Keeping your workforce fit and healthy can be a challenge. Here are our suggestions on ways you can promote healthy eating in your workforce and encourage your employees to reduce their intake.
Sugar and Health
High sugar foods are high in calories. Consuming too much increases the risk of obesity, heart disease, tooth decay and gum disease. There is also a suggestion that a diet high in sugar may be linked to cancer. Those employees who are obese will also be at risk of diabetes. Eating or drinking anything that has been processed or manufactured is likely to have added sugar. It is not just sweets, fizzy drinks, cakes or chocolate treats, there can be sugar in various different guises lurking in ready meals, sauces and popular takeaways.
The way sugar acts inside the body has an immediate effect, it causes blood glucose levels to spike and then quickly plummet. This may result in mood swings, fatigue and headaches. High intakes of sugar can also increase the release of stress hormones causing anxiousness, irritability and making you shaky. Depression may also occur with a high sugar diet.
12.3 million people in the UK are at risk of developing Type 2 diabetes.*
80% of cases of Type 2 diabetes is preventable through the adoption of a healthy lifestyle **
Eating a healthy well-balanced diet of vegetables, fresh fruit and whole grains can make positive changes to health and daily living. It is advice we have all heard before, but how as an employer, can you help or influence your employees to make lifestyle changes?
Workplace Initiatives to Promote Healthy Eating

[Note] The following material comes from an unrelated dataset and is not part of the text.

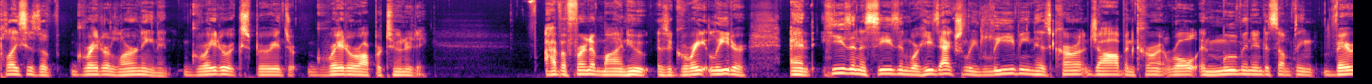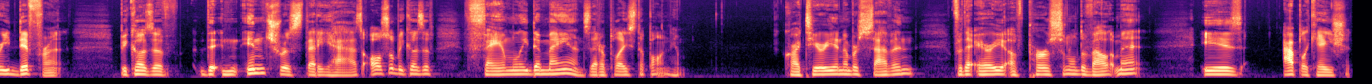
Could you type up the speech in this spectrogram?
places of greater learning and greater experience or greater opportunity. I have a friend of mine who is a great leader, and he's in a season where he's actually leaving his current job and current role and moving into something very different because of the interest that he has, also because of family demands that are placed upon him. Criteria number seven for the area of personal development is application.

If you have an onsite restaurant or vending machines improve your visibility and offering of healthy choices. Reduce high sugary choices, and have water readily available rather than sugary drinks. Review healthy swap suggestions to help plan changes.
Provide healthier options at meetings and events. Leading by example is simple but effective!
Have fresh fruit at strategic points in the workplace, although fruit does contain sugar it also contains a lot of other important nutrients. There is therefore still plenty of value in the old school ‘an apple a day’ approach helping everyone achieve their 5 a day quota.
Enable access to cooking and healthy eating courses. Time or money constraints can often be reasons why people don’t cook from scratch, therefore providing access to a selection of healthy recipes that are quick to make that don’t break the bank.
Use Occupational Health services to deliver health and wellbeing days to advise individuals who may be at high risk or have expressed an interest in improving their eating habits. These health professionals can undertake blood glucose screening where appropriate and advise on diet plans.
For many, consuming sugar has become a part of everyday life and changing perceptions and habits is just as important in the workplace as it is at home. Action is needed to reduce the statistics mentioned above. Has your organisation run any initiatives that have reduced sugar consumption in your employees?
Why not download our resource ‘10 steps to eat your way to better health’ and share it with your colleagues or display in your workplace.
* Diabetes UK
**International Diabetes Federation